Alpine – French for sports car – is 60. And the place to celebrate? Of course, the Goodwood Festival of Speed this weekend.
It’s more than a birthday celebration, though, for along with seven classic Alpines brought over from France to get a run up the hill this weekend, there’s an eighth model, still under wraps as this is written.
Well, nearly under wraps: GRR asked for a sneak peek and was granted a flash of bonnet. You will be able to see the whole car – which previews a new Alpine sports coupe for launch in 2016 – from Friday, after Lord March drives it up the hill to mark the start of the fast hillclimb runs.
Ahead of that, we checked out the magnificent seven all lined up in a special Alpine section in the F1 Paddock in the company of their ‘owner’, head of Renault Classic Hugues Portron.
Hugues in fact has an incredible 750 classic Renaults and Alpines – road and racing cars, concepts and prototypes – in his care in a secret (alas, not open to the public) facility outside Paris. It is from here that the French classics are despatched to around 100 historic events a year all over the world, including FoS (and also this year Revival in a couple of months time).
What does Alpine mean to Hugues?
‘It is THE French sports car. Alpine is always very French, and also the David among the Goliaths. It has a rich heritage with some astonishing racing victories and it is fantastic to be at Goodwood to celebrate that heritage over 60 years. But Alpine has also been missing for too long so it is good that we will see the show car tomorrow…’
The French sports car is back! Well, on its way back at least; make sure you check out what the show car looks like and let us know what you think.
Meantime, we asked Hugues what his three favourite Alpines of all time are…
‘The A106 is the grand-mére and I love it for that,’ says Hugues of the very first Alpine. The car traces its roots back to Alpine founder Jean Rédélé’s highly tuned and Michelotti-designed version of the Renault 4CV saloon. This 4CV Special Sport would, by a slightly circuitous route, become the Alpine A106 and Rédélé’s first production car.

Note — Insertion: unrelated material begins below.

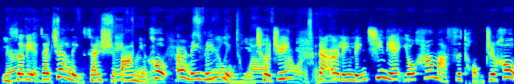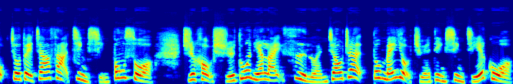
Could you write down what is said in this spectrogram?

‘It was a great rally car and Mille Miglia racer and even today is brilliant to drive. But there is one special feature that makes it a little tricky. The car has a special gearbox with five speeds, but first is there, second back there, third over there and fourth…’ (says Hugues, waving his arms around – ed). ‘This rare gearbox makes the car very difficult to drive – when I drive it I just use first, third and fifth to be sure I can’t make a mistake!’
‘For me this is a very beautiful car, like a sculpture,’ says Hugues. ‘The design is very pure.’ That design – exceptionally low, wide and long, with vast flowing rear fins – is the work of Marcel Hubert.
The M65 is a mid-engined sports racing prototype car built to take on Le Mans under the then-new Index of Performance regulations in the 1960s. So those exceptional aerodynamics had a real purpose – to make the most of the Gordini-tuned 1300cc engine with just 130bhp!
They succeeded: this slippery and light weight (just 669kg) racer could top 160mph down the Mulsanne Straight!
Says Hugues: ‘I love driving it. I think maybe it is my favourite car to drive of all of them.’
Alpine A442 B
‘Being driven by Rene Arnoux at FoS, this car won Le Mans in 1978, driven by Didier Peroni and Jean-Pierre Jaussaud. And thereby hangs a tale, as Hugues tells us…
‘It is a very beautiful car but for me it is the story of the guys who raced it at Le Mans that makes it so emotional.
‘Jaussaud was over 40, and known as the grandfather, at Le Mans in 1978 and he had to stop driving at one point because the car was so hot. It was the first car with a bubble canopy that added 2-3km/h but it was incredibly hot for the driver. He handed over to Peroni who was much younger and, despite not being the favourites, he managed to bring the car home first.
‘But after the race Didier had a heart attack and had to be revived, he was so hot. That’s why he was late on to the podium and naked to the waist. The medics had been reviving him! It is an incredibly emotional Le Mans story.’
Here’s hoping the new Alpine Lord March will be driving up the hill Friday morning has some ventilation!